A few fresh basil leaves, to garnish

Fry the finely chopped onion and the chopped garlic in the olive oil until they are softened and lightly golden. Pour in the red wine, if you are using it, and cook until about a third of it has evaporated -- this gets rid of the alcohol. Add in the passata or the tin of chopped tomatoes, whichever you are using, the beef stock -- and the extra stock, if you're not using the red wine -- the caster sugar, the salt and freshly ground black pepper, the tomato relish, if you are using it, the chopped fresh parsley and the herbes de Provence, and bring to the boil. Simmer for about five minutes. Serve with the meatballs, scattering the fresh basil leaves over the top. You can accompany this dish with some pasta or mashed potato, whichever you prefer.

SUPER-FAST BEEF HASH

Inspired by Jamie Oliver's recipe in his cookbook 30-Minute Meals, this is a speedy beef hash.

You will need:

500g (18oz) good-quality minced beef

2-4 tablespoons olive oil

Salt and freshly ground black pepper

2-3 sprigs of thyme

1 red onion, thinly sliced

2-4 garlic cloves, chopped

2 carrots, very thinly sliced

3 sticks celery, thinly sliced

6 tablespoons Worcestershire sauce

2-3 tablespoons fresh parsley, chopped

Baked potatoes, to serve

Fry the minced beef in some of the olive oil in a large pan, breaking up the lumps of mince with a wooden spoon. Add a level teaspoon of salt and some freshly ground black pepper. Strip the leaves off the sprigs of thyme and add them to the meat. Stir the mixture frequently to ensure even cooking of the mince. Add the thinly sliced red onion to the pan along with the chopped garlic. Continue frying and stirring occasionally until the meat is browned and cooked through.

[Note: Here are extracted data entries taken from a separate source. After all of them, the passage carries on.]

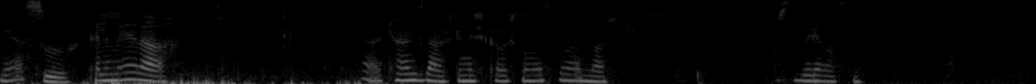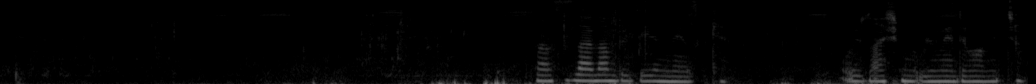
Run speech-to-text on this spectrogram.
Yasu, Kalimera. Erkenciler, güneşi karşılamayı sevenler. Bu size yazsın. Ben sizlerden biri değilim ne yazık ki. O yüzden şimdi uyumaya devam edeceğim.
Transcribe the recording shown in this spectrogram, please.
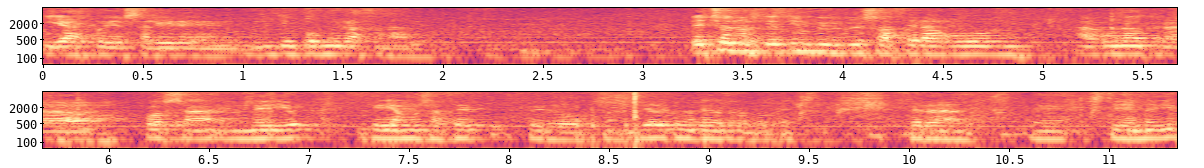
y ha podido salir en un tiempo muy razonable. De hecho, nos dio tiempo incluso a hacer alguna otra cosa en medio que queríamos hacer, pero ya lo comenté en otro contexto. Ferran, eh, estoy en medio.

Although Jamie suggests adding the vegetables directly into the meat, I prefer to par-cook them in a microwave to soften them somewhat. To do that, put the very thinly sliced carrots and the thinly sliced celery into a bowl with 2-3 tablespoons of water, cover it with cling film and pierce a hole. Cook in the microwave on high for 2-5 minutes until the vegetables are just tender. Drain off the water. Add the vegetables to the pan once the meat is cooked. Add in the Worcestershire sauce, and stir well until the meat mixture is nicely glazed.

Garnish with the chopped fresh parsley and serve with baked potatoes.

Microwave Baked Potatoes

Wash some even-sized potatoes and trim off any bits that don't look so good. Pierce the skin a few times with a knife. Put them into a microwave-safe bowl, cover with a double layer of cling film and pierce it a few holes in it. Cook on a high setting, allowing about five minutes per potato or longer. Test with a fork.

Add a drizzle of oil to the potatoes, toss them, then place them on a baking tin. Season with some salt and freshly ground black pepper and bake in the oven -- preheated to 210 C, 425 F, Gas 7 -- for about 10 minutes to crisp up. Cut a cross in each one and serve.

L

Sunday Indo Life Magazine